Miniature faces cut out of black-and-white photos smile from atop glossy black candelabra. They’re the ancestors of Oakland artist Bea Carrillo Hocker, and part of a traditional Mexican ofrenda, or altar, honoring deceased loved ones on the annual Día de los Muertos (Day of the Dead) celebration. The ofrenda, which depicts Hocker’s family’s journey from Mexico to the United States more than a century ago, is a burst of orange. A flurry of feathery monarch butterflies perch on the vintage family photos, which are surrounded by paper flowers, painted skeletons, and golden bread shaped like dolls. The items are placed atop intricate doilies and tablecloths that were hand-crocheted by Hocker’s grandmother.
“I’m sure there are these kinds of stories in all families about migration,” Hocker said. “It’s wonderful if younger people can realize that where they are in life is really because of sacrifices made by their immigrant ancestors. That didn’t dawn on me until I was grown up.”
Hocker’s altar is part of the Oakland Museum of California’s Day of the Dead exhibit and community celebration, which runs through January 14, 2018. This year’s exhibit, titled “Metamorphosis and Migration,” embraces the theme of the monarch butterfly. Each winter, millions of the butterflies travel more than 2,000 miles from Canada and the United States to Mexico, where their arrival represents a homecoming of ancestors’ spirits.
“I just really loved the symbol of the butterfly as the representation of the human soul,” said Evelyn Orantes, the exhibit’s guest curator. She said that community members approached the museum in the early 1990s to plan an authentic Día de los Muertos event that would educate visitors about the celebration’s cultural origins. “People often associate it with scary things and Halloween, when really it’s a different kind of approach to remembrance,” she said.
Sculptor Fernando Escartiz agreed. “Many people think that we celebrate death, but it’s not that,” he said. “We celebrate the lives of our loved ones who have passed on and remember them.”

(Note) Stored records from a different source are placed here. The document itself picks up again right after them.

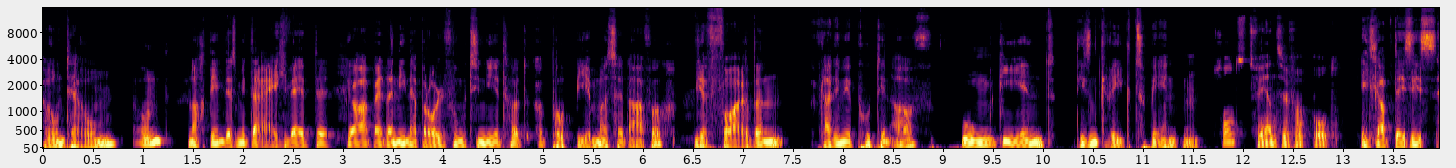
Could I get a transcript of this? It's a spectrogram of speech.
rundherum. Und nachdem das mit der Reichweite ja bei der Nina Broll funktioniert hat, probieren wir es halt einfach. Wir fordern Wladimir Putin auf, umgehend diesen Krieg zu beenden. Sonst Fernsehverbot. Ich glaube, das ist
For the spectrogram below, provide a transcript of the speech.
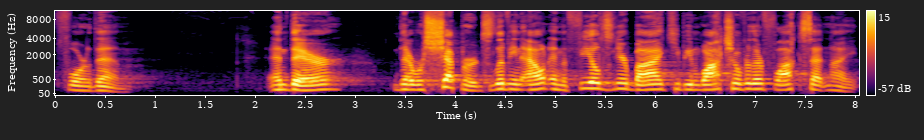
for them. And there, there were shepherds living out in the fields nearby, keeping watch over their flocks at night.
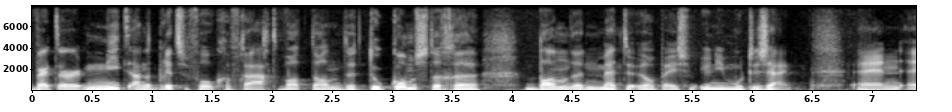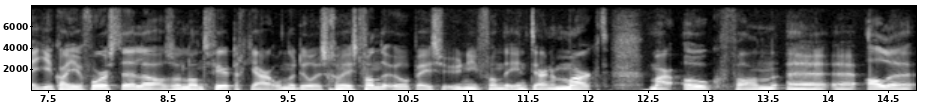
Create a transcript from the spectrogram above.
werd er niet aan het Britse volk gevraagd wat dan de toekomstige banden met de Europese Unie moeten zijn. En je kan je voorstellen als een land 40 jaar onderdeel is geweest van de Europese Unie, van de interne markt, maar ook van alle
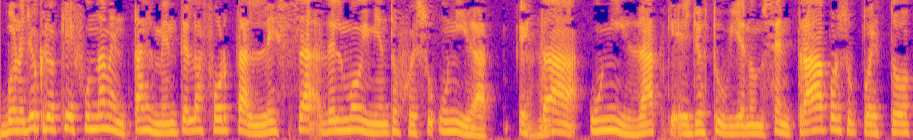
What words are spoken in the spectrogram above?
Bueno, yo creo que fundamentalmente la fortaleza del movimiento fue su unidad. Esta unidad que ellos tuvieron, centrada por supuesto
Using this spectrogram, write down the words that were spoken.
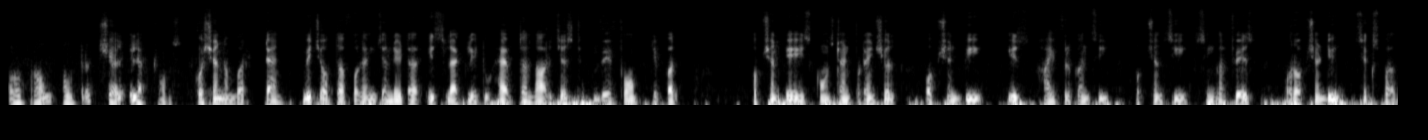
Uh, from outer shell electrons. Question number 10. Which of the following generator is likely to have the largest waveform ripple? Option A is constant potential, option B is high frequency, option C single phase or option D 6 pulse.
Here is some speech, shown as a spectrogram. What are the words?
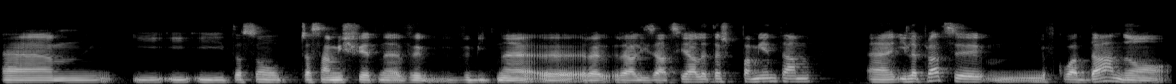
Em, I, i, I to są czasami świetne, wy, wybitne e, re, realizacje, ale też pamiętam, e, ile pracy mm, wkładano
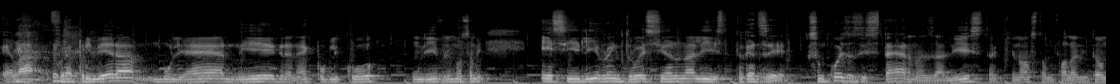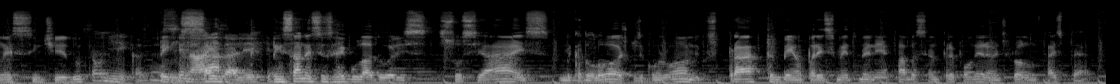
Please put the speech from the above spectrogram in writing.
ela foi a primeira mulher negra né, que publicou um livro em Moçambique esse livro entrou esse ano na lista. Então, quer dizer, são coisas externas à lista que nós estamos falando, então, nesse sentido. São dicas, né? Pensar, Sinais ali. Que... Pensar nesses reguladores sociais, mercadológicos, econômicos, para também o aparecimento do Enem acaba sendo preponderante para o aluno ficar esperto.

As you enter the museum’s Gallery of California Art, Escartiz’s colossal smiling paper maché skeleton looms overhead, clutching a suitcase stuffed with a guitar, book, photograph, and plate of food. “I wanted to show what a migrant is and what he takes with him when he leaves one life to start another life in a different place,” said Escartiz, who lives in Mexico and the United States. “My skull has a suitcase loaded not with material objects, but with symbols, like food, music, smells. These are memories, culture, everything with which one leaves one’s life to start another, and that which one contributes to the new home.”
The sculpture was inspired by another Day of the Dead tradition: vitrinas, hand-crafted figurines of loved ones who are still alive. “We do this in order to deceive death. We make her believe that they are already dead and so she will ignore them and let them live,” Escartiz said. “Also, we believe that if we have death in mind, we will appreciate life more.”
Across the room, a large wooden ship’s mast covered in handwritten notes emerges from a navy-blue wall. Artists Chris Treggiari and Peter Foucault created this memorial last December after the Ghost Ship warehouse fire claimed the lives of 36 people, including their late colleague, Alex Ghassan. The installation now includes the names of four people who died in a San Pablo Avenue building fire that occurred three months after the Ghost Ship fire, displacing around 100 people.
“It was a difficult project to work on, revisiting those emotions,” Foucault said. “We feel very fortunate to have it be part of the Day of the Dead celebration in the sense that it can be a place where people share, and reflect not only at our altar but at all of the altars in this exhibition.”
Nearby, paper lanterns created by students at Oakland International School and Thornhill Elementary School hang from the ceiling. The lights were inspired by Obon, a Japanese festival that also honors ancestral spirits.
The exhibit also reflects artists’ reactions to the Trump administration’s anti-immigrant rhetoric. That too, Orantes said, is in keeping with the theme of transformation. “Many retreat into this cocoon, others are reborn as activists,” she said.
Rafael Jesús González, an artist, Peralta Community College professor, and Berkeley’s first poet laureate, said that the U.S. flag draped over his ofrenda is a nod to an “empire” that created “waves” of immigration to the U.S. with policies such as the war on drugs. González’s ofrenda displays Xochipilli, the Aztec god of art, song, dance, and flowers, in the guise of the god of death, surrounded by musical and artistic instruments. The altar is a tribute to artists who have died while migrating, he said.
“I hope people grow conscious that immigrants don’t come here as beggars,” González said. “When an immigrant comes, they enrich the culture.”